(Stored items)
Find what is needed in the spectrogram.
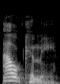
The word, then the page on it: alchemy: English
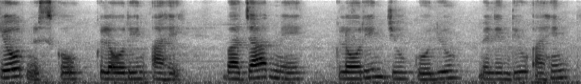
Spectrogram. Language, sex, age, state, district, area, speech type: Sindhi, female, 30-45, Rajasthan, Ajmer, urban, spontaneous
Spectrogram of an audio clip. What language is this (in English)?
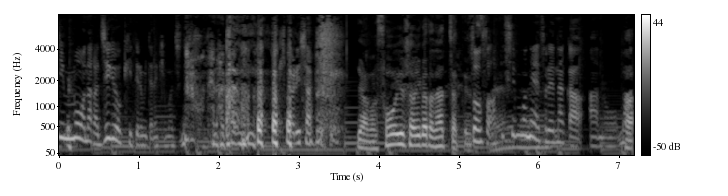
Japanese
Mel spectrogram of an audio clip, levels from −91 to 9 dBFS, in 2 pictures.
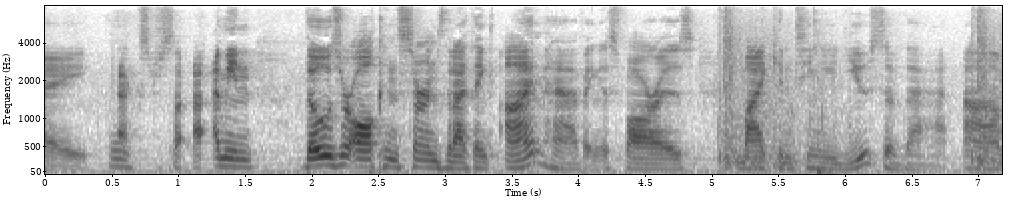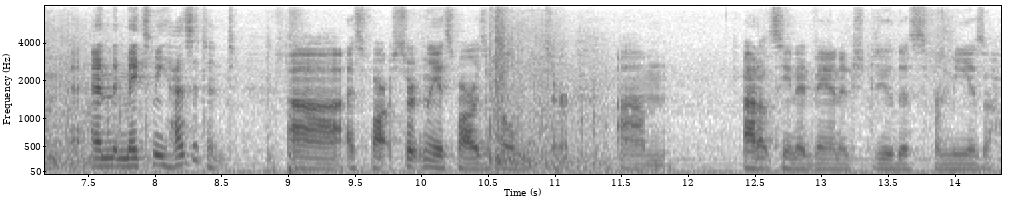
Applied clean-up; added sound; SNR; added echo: none; Gunshot, gunfire; 13 dB; none.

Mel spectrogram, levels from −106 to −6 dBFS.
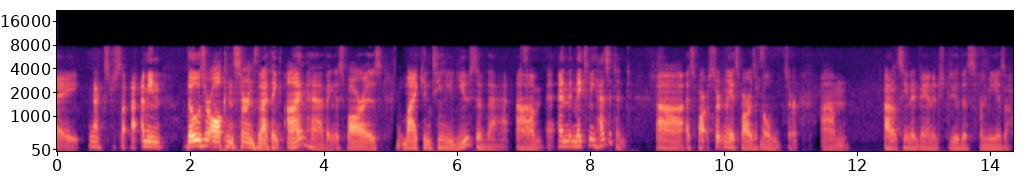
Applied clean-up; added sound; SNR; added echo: neural mask model Resemble Enhance denoiser.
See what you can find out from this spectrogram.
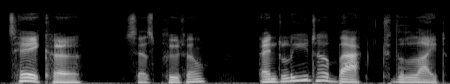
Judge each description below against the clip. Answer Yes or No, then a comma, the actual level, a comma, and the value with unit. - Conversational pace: Yes, average, 145 wpm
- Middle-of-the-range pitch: No, low, 120 Hz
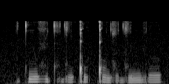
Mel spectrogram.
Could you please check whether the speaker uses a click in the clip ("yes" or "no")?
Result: yes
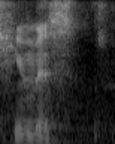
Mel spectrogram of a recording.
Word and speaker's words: humus: I know it is pronounced humus, Jeff. Thank you. I should make that different. Eat your humus, your hummus, not your humus.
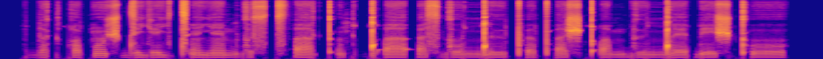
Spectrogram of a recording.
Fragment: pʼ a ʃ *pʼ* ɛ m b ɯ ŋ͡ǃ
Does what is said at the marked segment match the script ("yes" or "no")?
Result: no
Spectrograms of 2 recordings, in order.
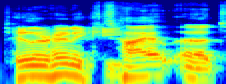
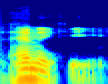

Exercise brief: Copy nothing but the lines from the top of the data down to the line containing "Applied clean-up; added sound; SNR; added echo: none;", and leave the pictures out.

Worked solution:
Find what is needed in the spectrogram.
The word, then the page on it: alchemy: English
Spectrogram. Language, sex, age, state, district, area, speech type: Sindhi, female, 30-45, Rajasthan, Ajmer, urban, spontaneous
Spectrogram of an audio clip. What language is this (in English)?
Japanese
Mel spectrogram of an audio clip, levels from −91 to 9 dBFS, in 2 pictures.
Applied clean-up; added sound; SNR; added echo: none; Gunshot, gunfire; 13 dB; none.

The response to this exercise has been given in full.